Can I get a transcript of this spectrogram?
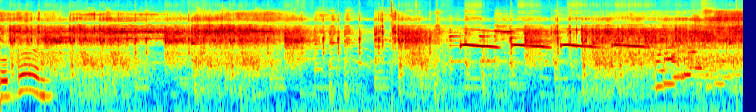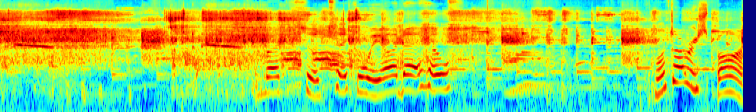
Son of a gun. About to take away all that health. Once I respawn,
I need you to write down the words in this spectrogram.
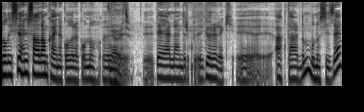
Dolayısıyla hani sağlam kaynak olarak onu e, evet. değerlendirip e, görerek e, aktardım bunu size.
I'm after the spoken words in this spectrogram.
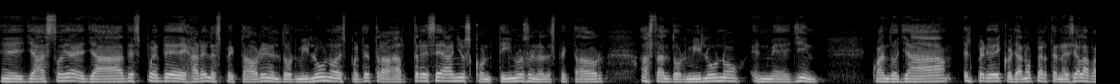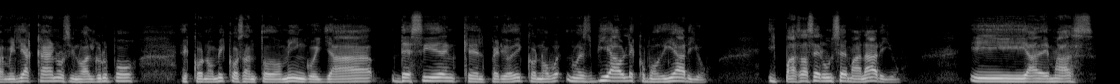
Eh, ya estoy, ya después de dejar El Espectador en el 2001, después de trabajar 13 años continuos en El Espectador hasta el 2001 en Medellín, cuando ya el periódico ya no pertenece a la familia Cano, sino al grupo económico Santo Domingo, y ya deciden que el periódico no, no es viable como diario y pasa a ser un semanario. Y además,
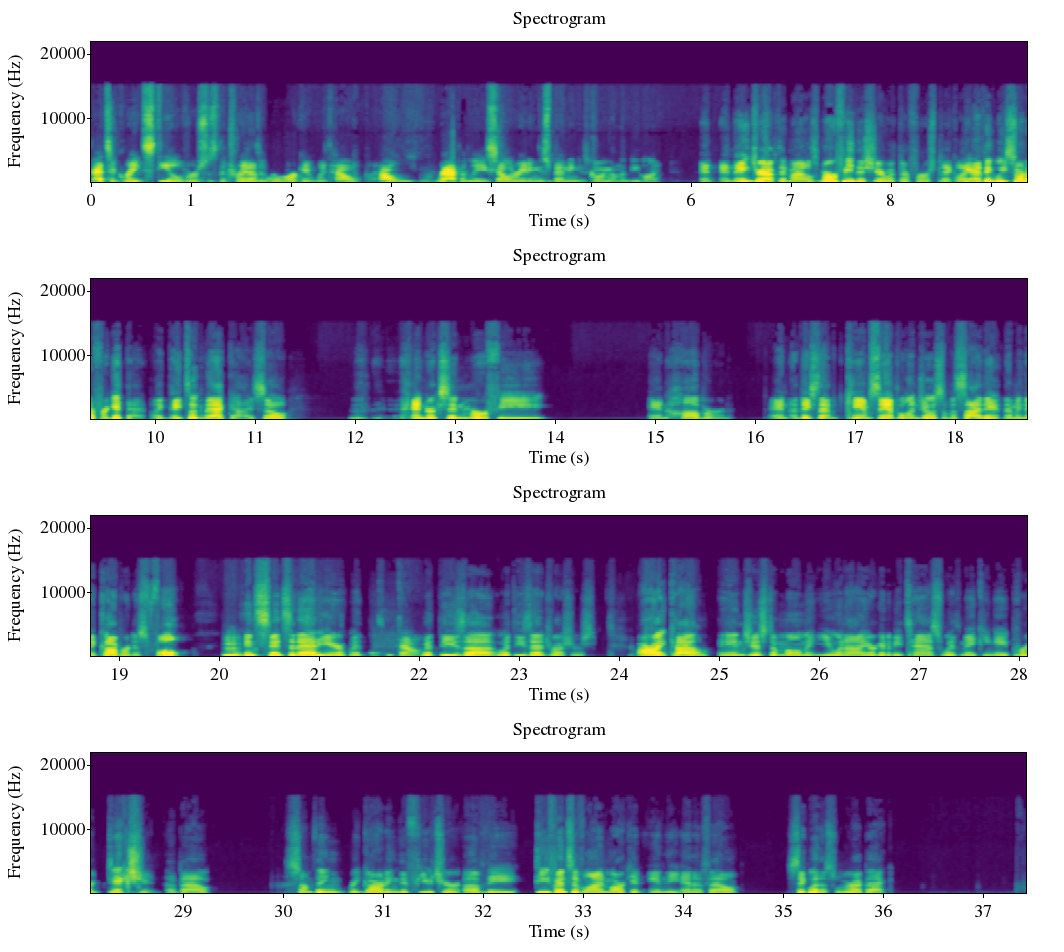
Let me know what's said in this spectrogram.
that's a great steal versus the trends yeah. of the market with how how rapidly accelerating the spending is going on the D line. And and they drafted Myles Murphy this year with their first pick. Like yeah. I think we sort of forget that. Like they took that guy. So Hendrickson, Murphy, and Hubbard, and they still have Cam Sample and Joseph Ossai. They, I mean, the cupboard is full mm-hmm. in Cincinnati here with with these uh with these edge rushers. All right, Kyle. In just a moment, you and I are going to be tasked with making a prediction about something regarding the future of the defensive line market in the NFL. Stick with us. We'll be right back.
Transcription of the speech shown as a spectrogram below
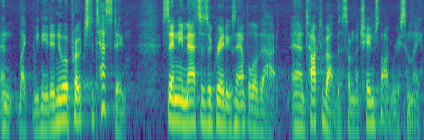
And like, we need a new approach to testing. Sandi Metz is a great example of that, and talked about this on the changelog recently.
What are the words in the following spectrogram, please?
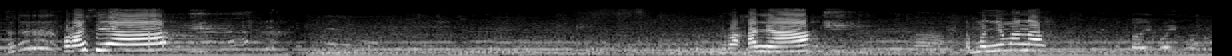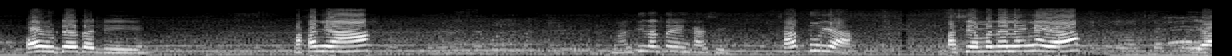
Makasih ya. Makan ya. Temennya mana? Itu ibu-ibu. Oh udah tadi. Makan ya. Nanti tante yang kasih. Satu ya. Kasih sama neneknya ya. Ya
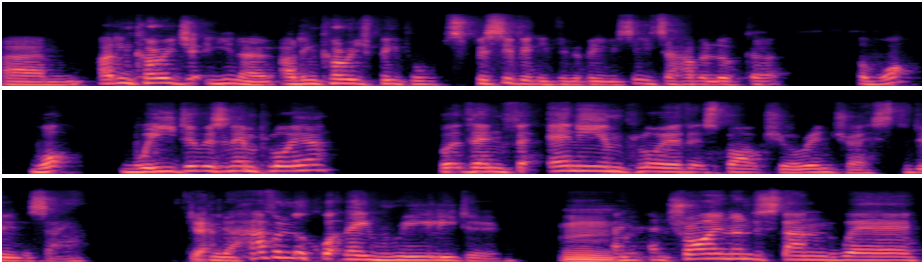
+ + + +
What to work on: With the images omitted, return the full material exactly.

Solved problem:
Can I get a transcript of this spectrogram?
Son of a gun. About to take away all that health. Once I respawn,
I need you to write down the words in this spectrogram.
Dolayısıyla hani sağlam kaynak olarak onu e, evet. değerlendirip e, görerek e, aktardım bunu size.
I'm after the spoken words in this spectrogram.
Eh, ya estoy, ya después de dejar El Espectador en el 2001, después de trabajar 13 años continuos en El Espectador hasta el 2001 en Medellín, cuando ya el periódico ya no pertenece a la familia Cano, sino al grupo económico Santo Domingo, y ya deciden que el periódico no, no es viable como diario y pasa a ser un semanario. Y además,
Let me know what's said in this spectrogram.
that's a great steal versus the trends yeah. of the market with how how rapidly accelerating the spending is going on the D line. And and they drafted Myles Murphy this year with their first pick. Like yeah. I think we sort of forget that. Like they took that guy. So Hendrickson, Murphy, and Hubbard, and they still have Cam Sample and Joseph Ossai. They, I mean, the cupboard is full mm-hmm. in Cincinnati here with with these uh with these edge rushers. All right, Kyle. In just a moment, you and I are going to be tasked with making a prediction about something regarding the future of the defensive line market in the NFL. Stick with us. We'll be right back.
Transcription of the speech shown as a spectrogram below
And like, we need a new approach to testing. Sandi Metz is a great example of that, and talked about this on the changelog recently.
What are the words in the following spectrogram, please?
Makasih ya. Makan ya. Temennya mana? Itu ibu-ibu. Oh udah tadi. Makan ya. Nanti tante yang kasih. Satu ya. Kasih sama neneknya ya. Ya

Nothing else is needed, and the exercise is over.